Dataset excerpts:

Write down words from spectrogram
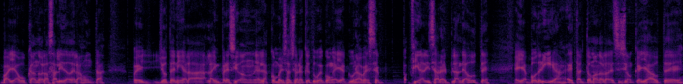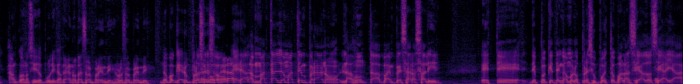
vaya buscando la salida de la Junta, pues yo tenía la, la impresión en las conversaciones que tuve con ella que una vez se finalizara el plan de ajuste, ella podría estar tomando la decisión que ya ustedes han conocido O públicamente. sea, no te sorprende, no le sorprende. No, porque era un proceso, era más tarde o más temprano, la Junta va a empezar a salir. Este, después que tengamos los presupuestos balanceados, se haya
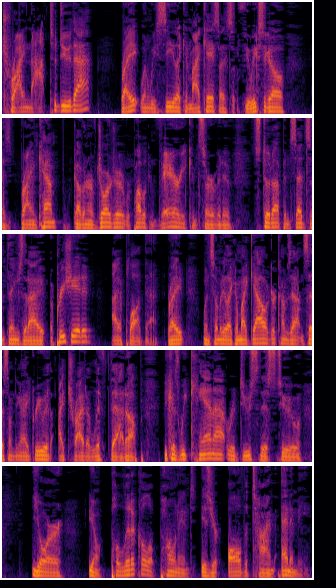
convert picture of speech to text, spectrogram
try not to do that, right? When we see, like in my case, I, a few weeks ago, as Brian Kemp, governor of Georgia, Republican, very conservative, stood up and said some things that I appreciated. I applaud that, right? When somebody like a Mike Gallagher comes out and says something I agree with, I try to lift that up because we cannot reduce this to your you know political opponent is your all the time enemy.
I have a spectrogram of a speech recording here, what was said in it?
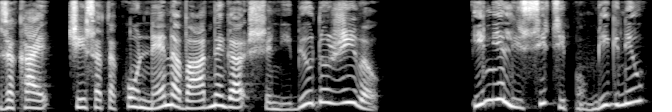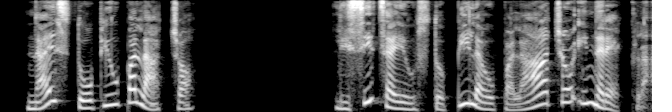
Zakaj česa tako nenavadnega še ni bil doživel? In je lisici pomignil, naj stopi v palačo. Lisica je vstopila v palačo in rekla:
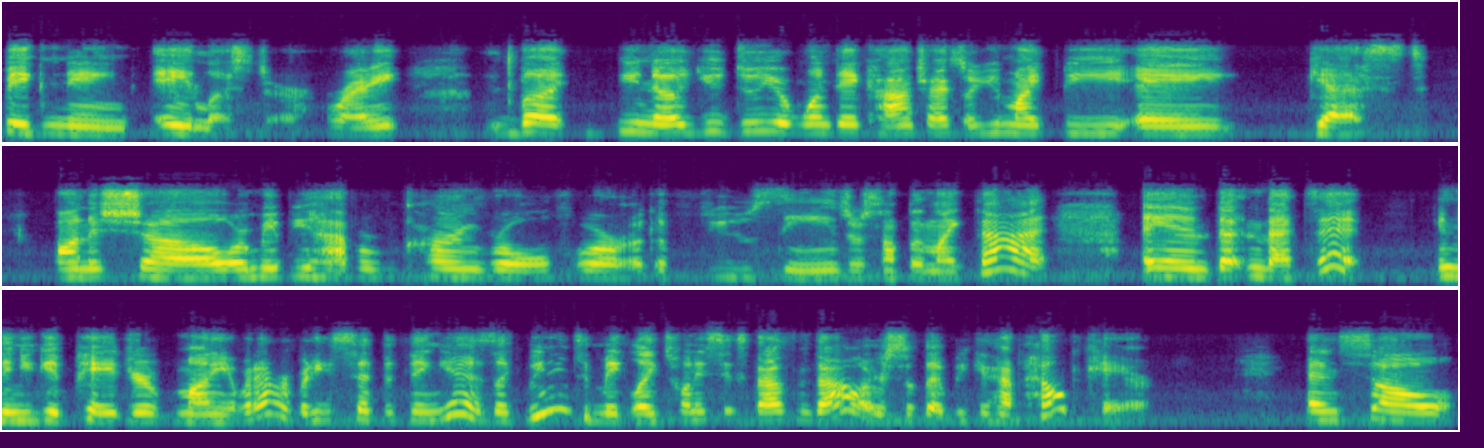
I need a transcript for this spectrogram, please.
big name A-lister, right? But you know, you do your one day contracts, or you might be a guest on a show, or maybe you have a recurring role for like a few scenes or something like that, and that and that's it and then you get paid your money or whatever. But he said the thing is, like, we need to make like twenty six thousand dollars so that we can have health care. And so,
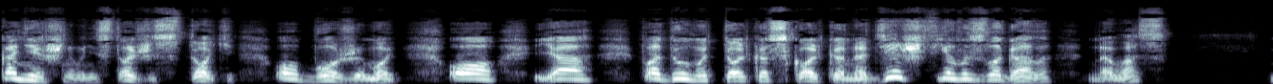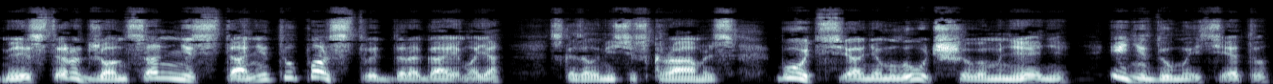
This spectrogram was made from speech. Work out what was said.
Конечно, вы не столь жестоки. О, боже мой! О, я подумать только, сколько надежд я возлагала на вас. Мистер Джонсон не станет упорствовать, дорогая моя, — сказала миссис Крамльс. Будьте о нем лучшего мнения и не думайте этого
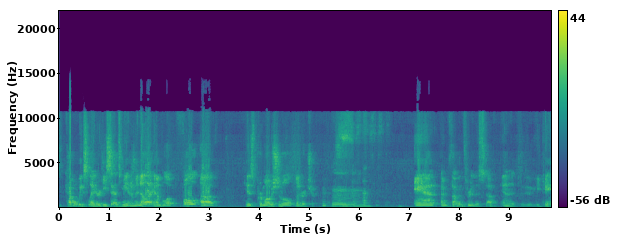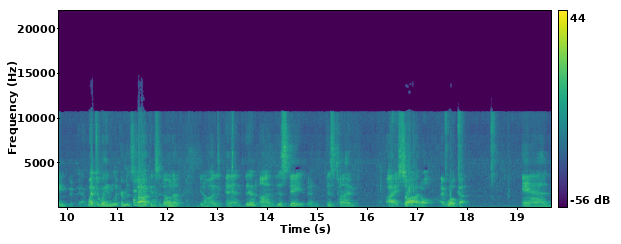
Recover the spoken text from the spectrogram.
a couple weeks later, he sends me in a manila envelope full of his promotional literature. Mm-hmm. And I'm thumbing through this stuff, and it, he came, I went to Wayne Liquorman's talk in Sedona, you know, and, and then on this date and this time, I saw it all. I woke up. And,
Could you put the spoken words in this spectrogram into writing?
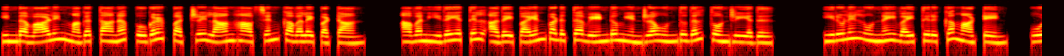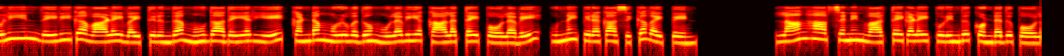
இந்த வாளின் மகத்தான புகழ் பற்றி லாங்ஹாப்சன் கவலைப்பட்டான். அவன் இதயத்தில் அதை பயன்படுத்த வேண்டும் என்ற உந்துதல் தோன்றியது. இருளில் உன்னை வைத்திருக்க மாட்டேன். ஒளியின் தெய்வீக வாளை வைத்திருந்த மூதாதையர் ஏ கண்டம் முழுவதும் உலவிய காலத்தைப் போலவே உன்னை பிரகாசிக்க வைப்பேன். லாங்ஹாப்சனின் வார்த்தைகளை புரிந்து கொண்டது போல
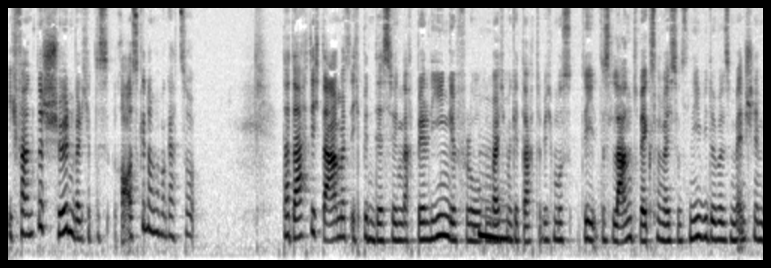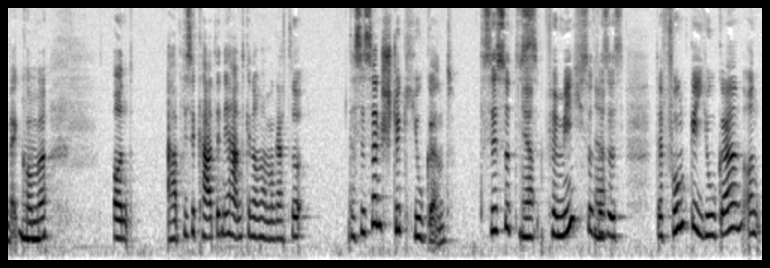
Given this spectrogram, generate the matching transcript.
ich fand das schön, weil ich habe das rausgenommen und habe gedacht so, da dachte ich damals, ich bin deswegen nach Berlin geflogen, mhm. weil ich mir gedacht habe, ich muss die, das Land wechseln, weil ich sonst nie wieder über das Menschen hinwegkomme. Mhm. Und habe diese Karte in die Hand genommen und habe mir gedacht so, das ist ein Stück Jugend. Das ist so das, ja. für mich so, ja. das ist der Funke Jugend und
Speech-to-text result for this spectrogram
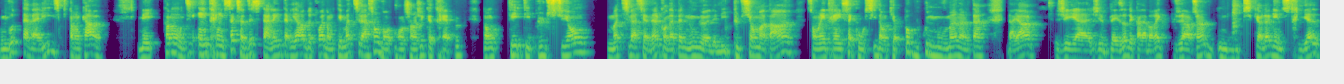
au niveau de ta valise puis ton cœur. Mais comme on dit, intrinsèque, ça veut dire que c'est à l'intérieur de toi. Donc, tes motivations vont, vont changer que très peu. Donc, tes, tes pulsions, motivationnelles qu'on appelle nous les pulsions moteurs sont intrinsèques aussi. Donc, il n'y a pas beaucoup de mouvement dans le temps. D'ailleurs, j'ai euh, j'ai le plaisir de collaborer avec plusieurs gens. Une psychologue industrielle,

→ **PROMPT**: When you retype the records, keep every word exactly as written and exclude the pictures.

→ **SOLUTION FOR THIS TASK**:
Write down words from spectrogram
vaya buscando la salida de la Junta, pues yo tenía la, la impresión en las conversaciones que tuve con ella que una vez se finalizara el plan de ajuste, ella podría estar tomando la decisión que ya ustedes han conocido O públicamente. sea, no te sorprende, no le sorprende. No, porque era un proceso, era más tarde o más temprano, la Junta va a empezar a salir. Este, después que tengamos los presupuestos balanceados, se haya
convert picture of speech to text, spectrogram
try not to do that, right? When we see, like in my case, I, a few weeks ago, as Brian Kemp, governor of Georgia, Republican, very conservative, stood up and said some things that I appreciated. I applaud that, right? When somebody like a Mike Gallagher comes out and says something I agree with, I try to lift that up because we cannot reduce this to your you know political opponent is your all the time enemy.
I have a spectrogram of a speech recording here, what was said in it?
Zakaj česa tako nenavadnega še ni bil doživel? In je lisici pomignil, naj stopi v palačo. Lisica je vstopila v palačo in rekla:
I need a transcript for this spectrogram, please.
big name A-lister, right? But you know, you do your one day contracts, or you might be a guest on a show, or maybe you have a recurring role for like a few scenes or something like that, and that and that's it and then you get paid your money or whatever. But he said the thing is, like, we need to make like twenty six thousand dollars so that we can have health care. And so,
This spectrogram was made from speech. Work out what was said.
Конечно, вы не столь жестоки. О, боже мой! О, я подумать только, сколько надежд я возлагала на вас. Мистер Джонсон не станет упорствовать, дорогая моя, — сказала миссис Крамльс. Будьте о нем лучшего мнения и не думайте этого
Recover the spoken text from the spectrogram.
a couple weeks later, he sends me in a manila envelope full of his promotional literature. Mm-hmm. And I'm thumbing through this stuff, and it, he came, I went to Wayne Liquorman's talk in Sedona, you know, and, and then on this date and this time, I saw it all. I woke up. And,
Could you put the spoken words in this spectrogram into writing?
இந்த வாளின் மகத்தான புகழ் பற்றி லாங்ஹாப்சன் கவலைப்பட்டான். அவன் இதயத்தில் அதை பயன்படுத்த வேண்டும் என்ற உந்துதல் தோன்றியது. இருளில் உன்னை வைத்திருக்க மாட்டேன். ஒளியின் தெய்வீக வாளை வைத்திருந்த மூதாதையர் ஏ கண்டம் முழுவதும் உலவிய காலத்தைப் போலவே உன்னை பிரகாசிக்க வைப்பேன். லாங்ஹாப்சனின் வார்த்தைகளை புரிந்து கொண்டது போல
Given this spectrogram, generate the matching transcript.
ich fand das schön, weil ich habe das rausgenommen und habe gedacht so, da dachte ich damals, ich bin deswegen nach Berlin geflogen, mhm. weil ich mir gedacht habe, ich muss die, das Land wechseln, weil ich sonst nie wieder über das Menschen hinwegkomme. Mhm. Und habe diese Karte in die Hand genommen und habe mir gedacht so, das ist ein Stück Jugend. Das ist so das, ja. für mich so, ja. das ist der Funke Jugend und
Speech-to-text result for this spectrogram
au niveau de ta valise puis ton cœur. Mais comme on dit, intrinsèque, ça veut dire que c'est à l'intérieur de toi. Donc, tes motivations vont, vont changer que très peu. Donc, tes, tes pulsions, motivationnelles qu'on appelle nous les pulsions moteurs sont intrinsèques aussi. Donc, il n'y a pas beaucoup de mouvement dans le temps. D'ailleurs, j'ai euh, j'ai le plaisir de collaborer avec plusieurs gens. Une psychologue industrielle,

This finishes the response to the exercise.